[Data excerpts]
***

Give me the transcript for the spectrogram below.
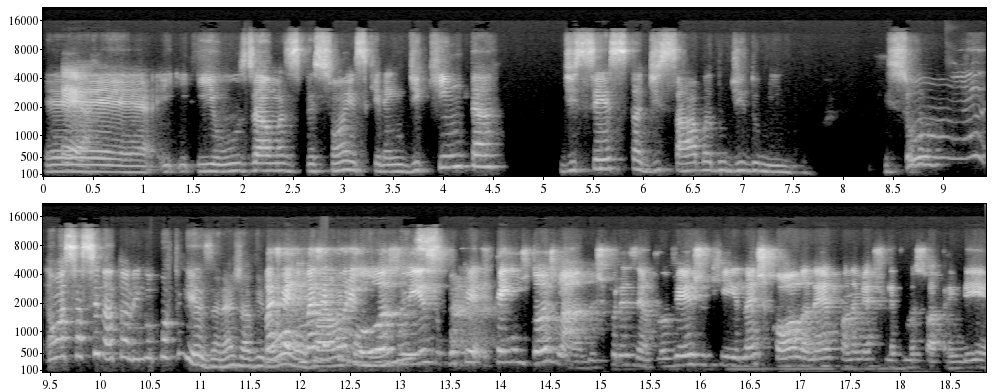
é, e, e usa umas expressões que nem de quinta, de sexta, de sábado, de domingo. Isso é um assassinato à língua portuguesa, né? Já virou. Mas é, mas é curioso comum, isso, porque tem os dois lados. Por exemplo, eu vejo que na escola, né, quando a minha filha começou a aprender,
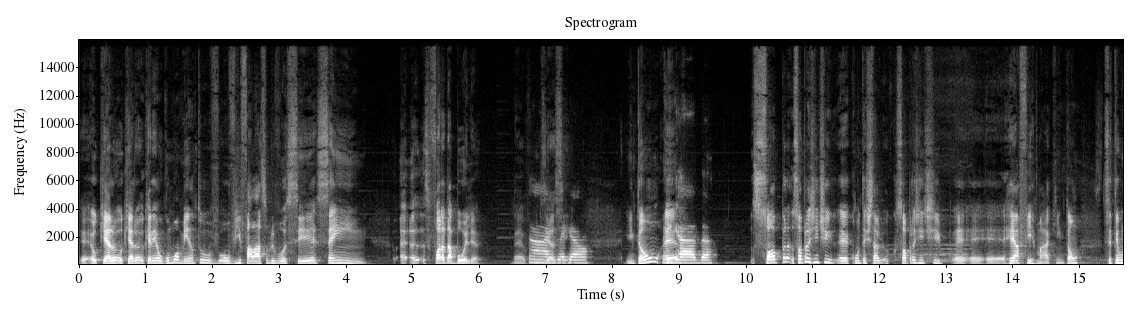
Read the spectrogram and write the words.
eu quero, eu quero, eu quero em algum momento ouvir falar sobre você sem. É, é, fora da bolha. Né, vamos Ai, dizer assim. legal. Então. É, Obrigada. É, só pra, só pra gente é, contestar. Só pra gente é, reafirmar aqui. Então, você tem um,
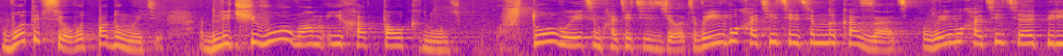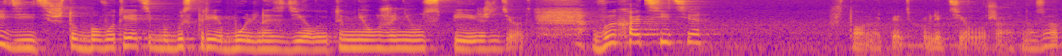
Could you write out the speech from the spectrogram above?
Вот и все. Вот подумайте, для чего вам их оттолкнуть? Что вы этим хотите сделать? Вы его хотите этим наказать, вы его хотите опередить, чтобы вот я тебе быстрее больно сделаю, ты мне уже не успеешь сделать. Вы хотите... Что он опять полетел уже назад?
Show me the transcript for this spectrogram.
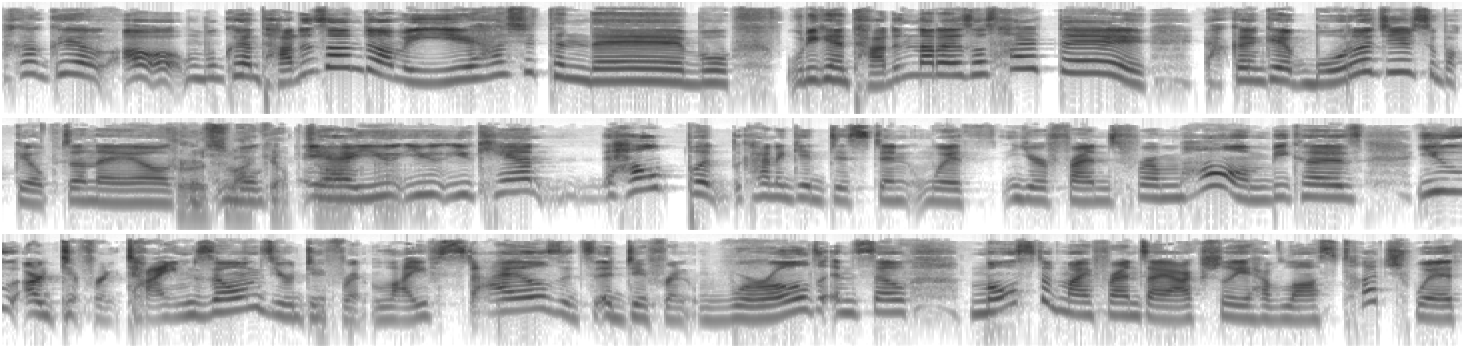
약간 그냥 아, 뭐 그냥 다른 사람들 아마 이해하실 텐데 뭐 우리 그냥 다른 나라에서 살 때 약간 이렇게 멀어질 수밖에 없잖아요. 그럴 그, 수밖에 없죠. Yeah, you you you can't help but kind of get distant with your friends from home because you are different time zones, you're different lifestyles, it's a different world. And so most of my friends I actually have lost touch with,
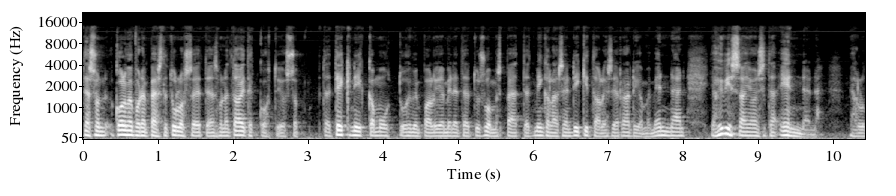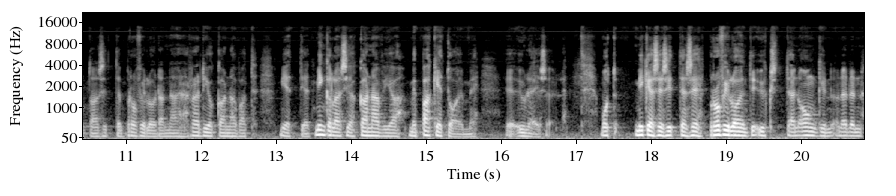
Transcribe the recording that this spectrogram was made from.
tässä on kolmen vuoden päästä tulossa eteen sellainen taitekohta, jossa tämä tekniikka muuttuu hyvin paljon ja meidän täytyy Suomessa päättää, että minkälaiseen digitaaliseen radioon me mennään. Ja hyvissä ajoin sitä ennen me halutaan sitten profiloida nämä radiokanavat, miettiä, että minkälaisia kanavia me paketoimme yleisölle. Mutta mikä se sitten se profilointi yksittäin onkin näiden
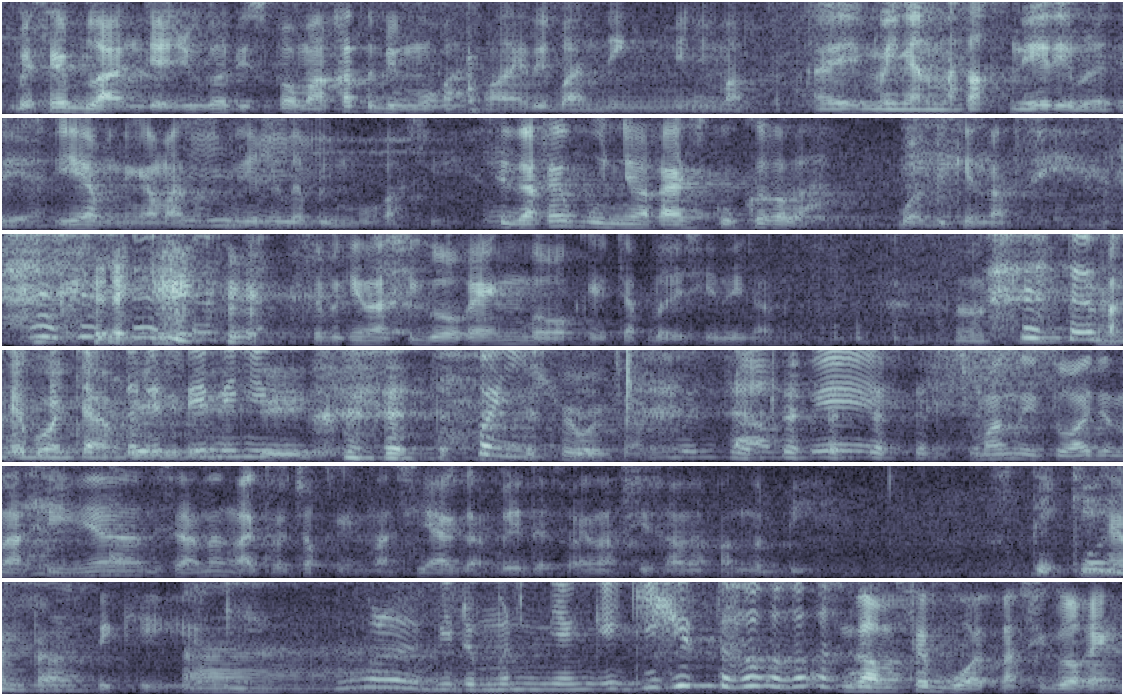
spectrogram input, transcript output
biasanya belanja juga di supermarket lebih murah soalnya dibanding minimarket Tapi mendingan masak sendiri berarti ya? Iya, mendingan masak sendiri lebih murah sih. Setidaknya punya rice cooker lah buat bikin nasi. Bisa bikin nasi goreng bawa kecap dari sini kan. Oke, Pakai bon cabe dari gitu ya. sini. Oh iya, bon cabe. Cuman itu aja nasinya di sana nggak cocok ya. Nasinya agak beda soalnya nasi sana kan lebih Sticky. nempel sticky. Ah. Gue lebih demen yang kayak gitu. Enggak maksudnya buat nasi goreng,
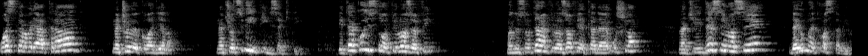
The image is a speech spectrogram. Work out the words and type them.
ostavlja trag na čovjekova djela. Znači od svih tih sekti. I tako isto o filozofi, odnosno ta filozofija kada je ušla, znači desilo se da je umet ostavio.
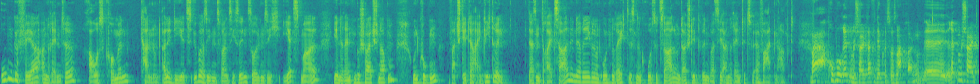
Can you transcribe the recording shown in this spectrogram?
ungefähr an Rente rauskommen kann. Und alle, die jetzt über 27 sind, sollten sich jetzt mal ihren Rentenbescheid schnappen und gucken, was steht da eigentlich drin. Da sind drei Zahlen in der Regel und unten rechts ist eine große Zahl und da steht drin, was ihr an Rente zu erwarten habt. Mal, apropos Rentenbescheid, darf ich dir kurz was nachfragen? Äh, Rentenbescheid,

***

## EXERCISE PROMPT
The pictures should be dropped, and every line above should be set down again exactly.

## SOLVED PROBLEM
Give me the transcript for the spectrogram below.
é, e, e usa umas expressões que nem de quinta, de sexta, de sábado, de domingo. Isso é um assassinato à língua portuguesa, né? Já virou. Mas é, mas é curioso comum, isso, porque tem os dois lados. Por exemplo, eu vejo que na escola, né, quando a minha filha começou a aprender,
Read the spectrogram and write the words.
eu quero, eu quero, eu quero em algum momento ouvir falar sobre você sem. É, é, fora da bolha. Né, vamos Ai, dizer assim. legal. Então. É, Obrigada. É, só pra, só pra gente é, contestar. Só pra gente é, reafirmar aqui. Então, você tem um,
Could you write out the speech from the spectrogram above?
Вот и все. Вот подумайте, для чего вам их оттолкнуть? Что вы этим хотите сделать? Вы его хотите этим наказать, вы его хотите опередить, чтобы вот я тебе быстрее больно сделаю, ты мне уже не успеешь сделать. Вы хотите... Что он опять полетел уже назад?
Show me the transcript for this spectrogram.
약간 그냥 아, 뭐 그냥 다른 사람들 아마 이해하실 텐데 뭐 우리 그냥 다른 나라에서 살 때 약간 이렇게 멀어질 수밖에 없잖아요. 그럴 그, 수밖에 없죠. Yeah, you you you can't help but kind of get distant with your friends from home because you are different time zones, you're different lifestyles, it's a different world. And so most of my friends I actually have lost touch with,
Transcribe the recording that this spectrogram was made from.
tässä on kolmen vuoden päästä tulossa eteen sellainen taitekohta, jossa tämä tekniikka muuttuu hyvin paljon ja meidän täytyy Suomessa päättää, että minkälaiseen digitaaliseen radioon me mennään. Ja hyvissä ajoin sitä ennen me halutaan sitten profiloida nämä radiokanavat, miettiä, että minkälaisia kanavia me paketoimme yleisölle. Mutta mikä se sitten se profilointi yksittäin onkin näiden
spectrogram input, transcript output
biasanya belanja juga di supermarket lebih murah soalnya dibanding minimarket Tapi mendingan masak sendiri berarti ya? Iya, mendingan masak sendiri lebih murah sih. Setidaknya punya rice cooker lah buat bikin nasi. Bisa bikin nasi goreng bawa kecap dari sini kan. Oke, Pakai bon cabe dari gitu ya. sini. Oh iya, bon cabe. Cuman itu aja nasinya di sana nggak cocok ya. Nasinya agak beda soalnya nasi sana kan lebih Sticky. nempel sticky. Ah. Gue lebih demen yang kayak gitu. Enggak maksudnya buat nasi goreng,
The image is a speech spectrogram. Work out the words and type them.
ostavlja trag na čovjekova djela. Znači od svih tih sekti. I tako isto o filozofi, odnosno ta filozofija kada je ušla, znači desilo se da je umet ostavio.
Can you transcribe the recording shown in this spectrogram?
ungefähr an Rente rauskommen kann. Und alle, die jetzt über 27 sind, sollten sich jetzt mal ihren Rentenbescheid schnappen und gucken, was steht da eigentlich drin. Da sind drei Zahlen in der Regel und unten rechts ist eine große Zahl und da steht drin, was ihr an Rente zu erwarten habt. Mal, apropos Rentenbescheid, darf ich dir kurz was nachfragen? Äh, Rentenbescheid,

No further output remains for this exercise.